_Prompt_.
Scan the entries below and return each line that contains "range".

Data items:
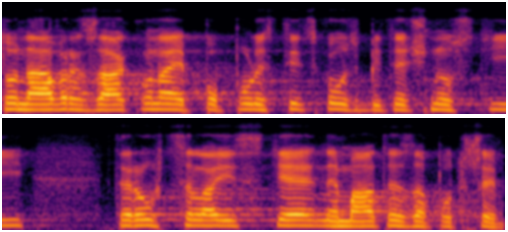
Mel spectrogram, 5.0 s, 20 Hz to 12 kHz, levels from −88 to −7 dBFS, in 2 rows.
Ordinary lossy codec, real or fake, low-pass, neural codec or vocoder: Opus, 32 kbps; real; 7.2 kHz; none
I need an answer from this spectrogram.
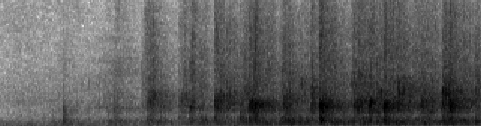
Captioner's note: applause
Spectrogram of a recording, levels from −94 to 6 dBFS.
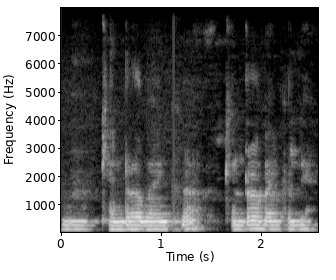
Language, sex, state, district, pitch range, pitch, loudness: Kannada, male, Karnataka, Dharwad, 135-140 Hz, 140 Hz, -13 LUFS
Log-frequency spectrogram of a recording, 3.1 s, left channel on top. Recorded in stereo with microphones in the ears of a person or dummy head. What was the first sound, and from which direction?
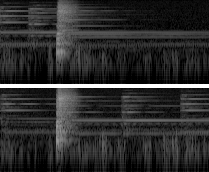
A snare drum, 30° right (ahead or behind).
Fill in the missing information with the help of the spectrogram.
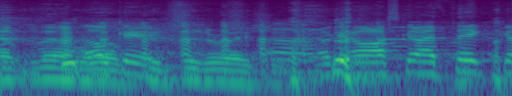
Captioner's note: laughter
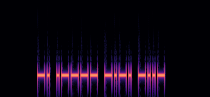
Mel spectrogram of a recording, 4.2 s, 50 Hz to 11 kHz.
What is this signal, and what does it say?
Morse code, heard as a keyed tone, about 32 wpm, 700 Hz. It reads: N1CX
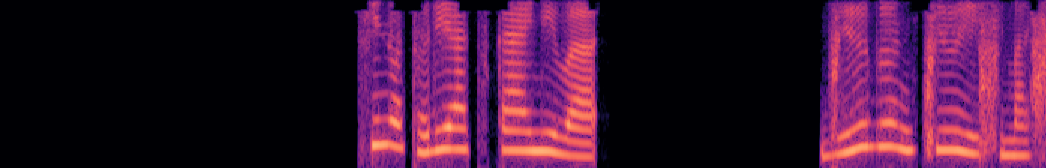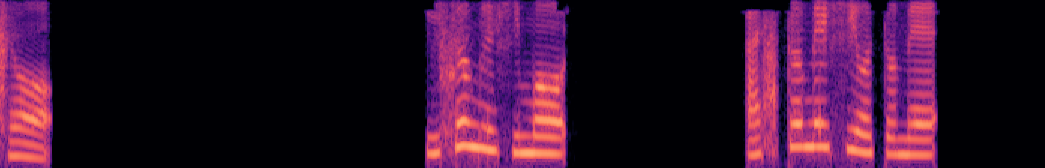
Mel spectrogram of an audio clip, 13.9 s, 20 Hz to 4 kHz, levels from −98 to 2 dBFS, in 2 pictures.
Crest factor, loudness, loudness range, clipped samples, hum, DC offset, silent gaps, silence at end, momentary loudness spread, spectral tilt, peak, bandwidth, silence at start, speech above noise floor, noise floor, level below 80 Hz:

_Task solution_.
Language, sex, state, district, pitch range, pitch, loudness: Kannada, male, Karnataka, Dharwad, 135-140 Hz, 140 Hz, -13 LUFS
Crest factor, loudness, loudness range, clipped samples, hum, DC offset, silent gaps, silence at end, momentary loudness spread, spectral tilt, peak, bandwidth, silence at start, speech above noise floor, noise floor, level below 80 Hz:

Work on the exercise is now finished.